  • For DR9, we have placed a strict cutoff at V=10 for the long-exposure original survey fields, as stars brighter than this are saturated.  We have begun the bright-star extension, and where available, there will be some measures present down to V=7 with the new coverage.
  • Each new Data Release is a recompilation of all previous photometry.  Therefore, if you obtained a magnitude for an object in DR7, it may well be different in DR9.  This "moving target" won't be stabilized until the last formal release, as the new data should represent improved position and brightness information.
  • We reject individual field observations when other observations of that field confirm an outlier, usually due to passing cirrus.  However, we only have 3-4 observations of any given field, and statistically there may be circumstances where there are two bright measures and one faint measure, and the faint measure is the correct one.  This will be addressed in the global solution, but be aware there may be rare zeropoint offsets for some fields.
  • Centroiding in crowded fields is very poor; blends will confuse the software.  We will be reprocessing using psf-fitting software, such as PSFextractor, to deblend, improve the astrometry, and also improve the photometry in crowded regions.  Don't trust stars in crowded regions, especially if they are faint.  Currently, we use a 15arcsec diameter aperture for photometry, so blends will cause photometric errors as well as astrometric ones.
  • The residual photometric correction scheme can be improved. There are large variations of photometric accuracy over an entire field in the raw data, and the corrections have to be of correspondingly high quality in order to achieve the desired precision.  Right now, this correction is performed by raster-scanning areas of the sky, and is done about twice per year.  We are evaluating a couple of other techniques to improve the photometric residual correction.

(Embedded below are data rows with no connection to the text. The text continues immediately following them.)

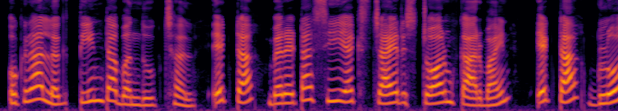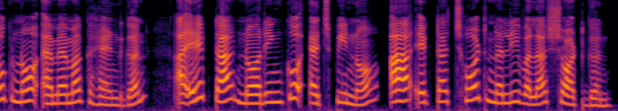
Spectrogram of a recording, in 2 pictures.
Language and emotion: Maithili, neutral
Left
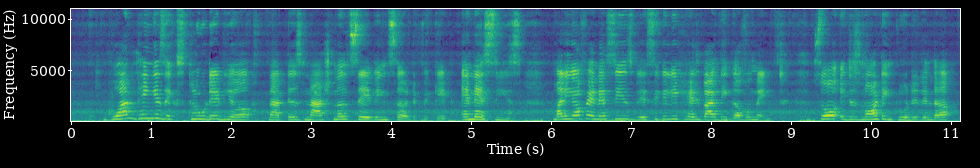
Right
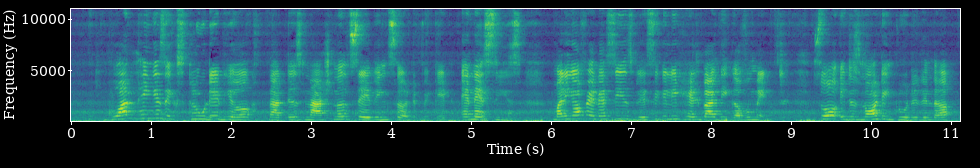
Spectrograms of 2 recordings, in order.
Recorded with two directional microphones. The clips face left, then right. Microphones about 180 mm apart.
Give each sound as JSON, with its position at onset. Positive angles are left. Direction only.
{"t": 0.5, "sound": "a woman's voice", "side_deg": 30}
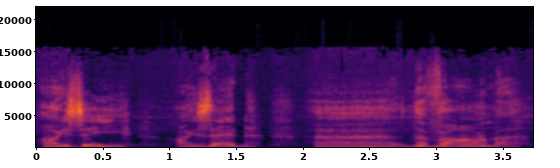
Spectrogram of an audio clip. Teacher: that use of the voiced Z instead of S and V instead of F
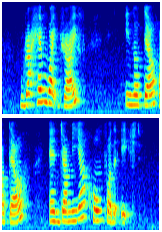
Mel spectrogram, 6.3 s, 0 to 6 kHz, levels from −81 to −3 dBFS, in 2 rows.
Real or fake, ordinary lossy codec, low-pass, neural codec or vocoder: real; none; 5.4 kHz; none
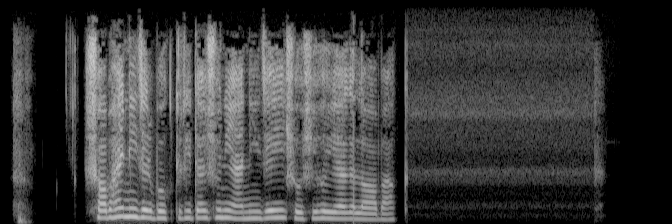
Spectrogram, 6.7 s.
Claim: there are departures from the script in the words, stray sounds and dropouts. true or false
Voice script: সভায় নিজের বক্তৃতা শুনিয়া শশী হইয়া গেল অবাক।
true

  • We have not done a linearity correction.  This is a one percent effect over the ADU range of the sensor and will be done for the final catalog.
  • There are saturated stars in the catalog.  Anything brighter than V=7 is not usable.  There is a 2-magnitude overlap (10<V<12) between the original survey and the bright extension.  A very few original survey stars start to saturate in the 10<V<10.3 range, so you should be careful when using stars of this brightness.
  • The faint completeness limit is V=16.  Sloan i' is the weakest of the band-passes, and is probably a magnitude brighter than this.  We will extend the survey down to its expected V=17 limit by both stacking multiple visits to a field as well as doing psf photometry to use the smallest effective measurement aperture.  This faint extension will take place in about a year.
  • Some early fields had misaligned telescopes, so that there will be (say) a 10arcmin region on the top of images that is only covered by one camera, and a 10arcmin region at the bottom of images that is only covered by the other camera.  This means the overlap between one field and the adjacent field may be poor, and there may be stripes where photometry doesn't exist.  These will be covered by the secondary survey.
  • We changed the B filter early in the survey.  The original Astrodon B has a red leak, which causes red stars to appear brighter at B than is real.  We will go back through the photometry on a later release and correct the B magnitudes of red stars using an analytical approximation to the extra flux, and also give those early measurements lower weight in the final catalog.  In the meantime, inspect g,r,i for any red star, and if B doesn't make sense based on the Sloan measures, then avoid it.  This only occurs for stars with (B-Ic) > 3.5.  The bandpass for the two B filters is essentially identical except for the red leak.
  • The northern survey  (+20 to +90) is worse than the south, primarily due to the poorer weather in New Mexico over the past few years.  Many nights had clear sections of a few hours, and then cirrus.  We will be able to utilize the clear sections in the future, but right now the cirrus sections contaminate the good photometry.  There are still some gaps in coverage (1% of the sky) that should be resolved in DR11.